The lights formed an important part of the beach defence. They generally had their own small concrete shelter, positioned to the side and behind the PB, so as not to blind the PB crew. A path connecting the two often had a protective wall on the sea side. (This can still be seen at PB/LL 30).
The shelter contained the light, mounted on a concrete shelf, behind steel shutters which opened out and down when the light was being used. The engine was mounted on other concrete shelves at the back, with holes through the wall for its air intake and exhaust, and there were two stretcher beds which folded up against the wall. An airshaft and duct on the roof formed a ventilation system through an outlet above the light. Construction cost of a concrete shelter was £60.
Lyon Light 16 can be seen on along the coastal path between
Deep Water Bay and Repulse Bay.
The view inside Lyon Light 4, showing the steel shutters that would fold out and down when the light was in use.
The LL was manned by two personnel from the PB crew. Communication between the PB and LL Shelter was by a speaking tube connecting the two. Colour coded arcs were painted around the shutter opening, corresponding with the same colours in front of the PB loopholes. This ensured that, through a series of whistle blasts initiated by the PB Commander, the light would be pointing in the same direction as the guns.
In some flat areas it was not possible to get the light to a higher position, other than by building the shelter on top of the Pillbox. There are several known positions where this was done, and probably others, but the only remaining example is PB 33a. Along the built-up area of Central, space precluded the construction of separate shelters, and lights were installed in adjacent buildings.
Several LL Shelters have been identified on post war aerial photographs on the mainland, but no sites or remains have been found. No written records appear to exist.
The lights were considered such an important part of beach defence at night that written instructions at the time bore the ominous note that, once the light had been exposed (illuminated), it should remain illuminated until the landing was defeated or the light was destroyed.
Beach Defence Units
The "Infantry Beach Defence Unit" was the official title of the combination of a Beach Pillbox, and its associated Lyon Light.
Depending on the length of the beach, there may be more than one unit (e.g. Repulse Bay beach had three, 17,18 and 19). Each unit was surrounded by barbed wire.
- The reference for the PB positions is the HK Interim Defence Plan. A copy can be viewed at the UK National Archive, their reference WO 106/2379.

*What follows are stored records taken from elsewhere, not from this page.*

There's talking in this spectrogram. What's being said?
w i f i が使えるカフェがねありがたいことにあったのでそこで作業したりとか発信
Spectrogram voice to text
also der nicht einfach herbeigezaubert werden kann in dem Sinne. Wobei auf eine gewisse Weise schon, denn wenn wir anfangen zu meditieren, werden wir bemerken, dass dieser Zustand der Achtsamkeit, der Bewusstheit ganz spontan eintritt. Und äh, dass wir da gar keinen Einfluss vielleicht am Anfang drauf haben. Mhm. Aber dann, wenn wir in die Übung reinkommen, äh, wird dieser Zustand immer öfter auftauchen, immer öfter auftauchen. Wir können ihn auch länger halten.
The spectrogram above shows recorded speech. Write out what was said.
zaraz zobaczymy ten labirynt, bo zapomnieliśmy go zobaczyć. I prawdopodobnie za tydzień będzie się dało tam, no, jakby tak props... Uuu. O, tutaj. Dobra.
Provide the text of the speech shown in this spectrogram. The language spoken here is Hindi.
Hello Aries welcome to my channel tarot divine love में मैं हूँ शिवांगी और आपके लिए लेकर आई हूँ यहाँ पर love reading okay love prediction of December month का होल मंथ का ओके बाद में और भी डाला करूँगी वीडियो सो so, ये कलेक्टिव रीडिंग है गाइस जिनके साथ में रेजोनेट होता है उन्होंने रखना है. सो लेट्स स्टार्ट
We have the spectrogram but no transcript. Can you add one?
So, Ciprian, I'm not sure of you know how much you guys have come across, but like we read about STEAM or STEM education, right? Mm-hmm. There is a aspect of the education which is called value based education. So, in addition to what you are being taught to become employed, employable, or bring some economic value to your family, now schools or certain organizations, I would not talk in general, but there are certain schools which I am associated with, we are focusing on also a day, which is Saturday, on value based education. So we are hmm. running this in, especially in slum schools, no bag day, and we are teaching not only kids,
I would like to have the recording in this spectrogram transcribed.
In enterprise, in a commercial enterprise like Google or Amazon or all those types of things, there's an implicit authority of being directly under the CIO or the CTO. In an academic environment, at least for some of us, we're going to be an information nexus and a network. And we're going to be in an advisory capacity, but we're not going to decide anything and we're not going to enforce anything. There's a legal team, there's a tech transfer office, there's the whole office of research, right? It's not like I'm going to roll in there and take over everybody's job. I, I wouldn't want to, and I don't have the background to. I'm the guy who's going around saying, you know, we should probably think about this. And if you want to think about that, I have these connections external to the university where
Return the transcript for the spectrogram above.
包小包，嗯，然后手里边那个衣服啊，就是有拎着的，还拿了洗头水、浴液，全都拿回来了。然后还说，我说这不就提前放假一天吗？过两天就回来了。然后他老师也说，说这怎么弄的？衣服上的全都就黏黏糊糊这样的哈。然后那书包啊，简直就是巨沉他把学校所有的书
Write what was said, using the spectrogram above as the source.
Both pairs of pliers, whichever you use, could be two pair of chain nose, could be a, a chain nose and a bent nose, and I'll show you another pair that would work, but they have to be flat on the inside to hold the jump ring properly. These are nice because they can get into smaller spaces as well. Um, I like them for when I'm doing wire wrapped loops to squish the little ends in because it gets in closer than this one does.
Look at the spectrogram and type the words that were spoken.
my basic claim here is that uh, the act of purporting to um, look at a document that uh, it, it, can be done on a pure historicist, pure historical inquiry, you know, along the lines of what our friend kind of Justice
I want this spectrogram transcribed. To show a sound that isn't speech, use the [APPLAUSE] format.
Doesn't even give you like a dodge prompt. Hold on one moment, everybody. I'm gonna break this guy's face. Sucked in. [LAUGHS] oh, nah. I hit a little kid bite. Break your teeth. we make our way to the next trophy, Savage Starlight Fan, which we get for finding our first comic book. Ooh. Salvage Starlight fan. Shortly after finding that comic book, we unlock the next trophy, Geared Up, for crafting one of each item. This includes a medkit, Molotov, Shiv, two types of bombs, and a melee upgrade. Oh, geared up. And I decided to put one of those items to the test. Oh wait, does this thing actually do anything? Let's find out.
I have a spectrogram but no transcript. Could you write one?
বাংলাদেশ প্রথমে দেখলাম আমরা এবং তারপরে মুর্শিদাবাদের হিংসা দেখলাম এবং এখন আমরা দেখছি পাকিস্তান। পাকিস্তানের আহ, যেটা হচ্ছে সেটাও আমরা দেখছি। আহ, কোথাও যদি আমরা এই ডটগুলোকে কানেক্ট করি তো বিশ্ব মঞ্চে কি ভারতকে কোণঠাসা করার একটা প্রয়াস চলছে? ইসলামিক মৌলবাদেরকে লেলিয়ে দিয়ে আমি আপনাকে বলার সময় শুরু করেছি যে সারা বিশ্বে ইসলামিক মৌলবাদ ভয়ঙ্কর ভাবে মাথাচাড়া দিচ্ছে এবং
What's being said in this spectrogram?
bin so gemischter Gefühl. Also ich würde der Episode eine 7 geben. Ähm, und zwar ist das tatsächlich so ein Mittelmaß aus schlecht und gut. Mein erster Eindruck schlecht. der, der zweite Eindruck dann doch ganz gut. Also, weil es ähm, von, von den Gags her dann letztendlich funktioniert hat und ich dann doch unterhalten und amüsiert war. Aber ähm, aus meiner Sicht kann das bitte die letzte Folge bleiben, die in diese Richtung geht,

It was produced after the 1938 decision to attempt to defend only HK Island. It has some hand-written amendments dating up to Nov 1941, so presumably it was sort of current. It doesn't, however, have any details of Mainland defence using the extra forces created by the Canadians, and also misses out on positions of 'fill-in' PB's e.g. 51a.
- Pillbox ???: http://gwulo.com/node/2110
- Because the LL and PB were so close, in many cases the same coordinates have been used for both.
- This is best information available I have at present (2014). Further information or corrections will be appreciated.
Thanks to Rob for sharing the results of many hours of research and field trips. If you can add any photos or information about Hong Kong's pillboxes, please get in touch.
Elsewhere on Gwulo.com this week: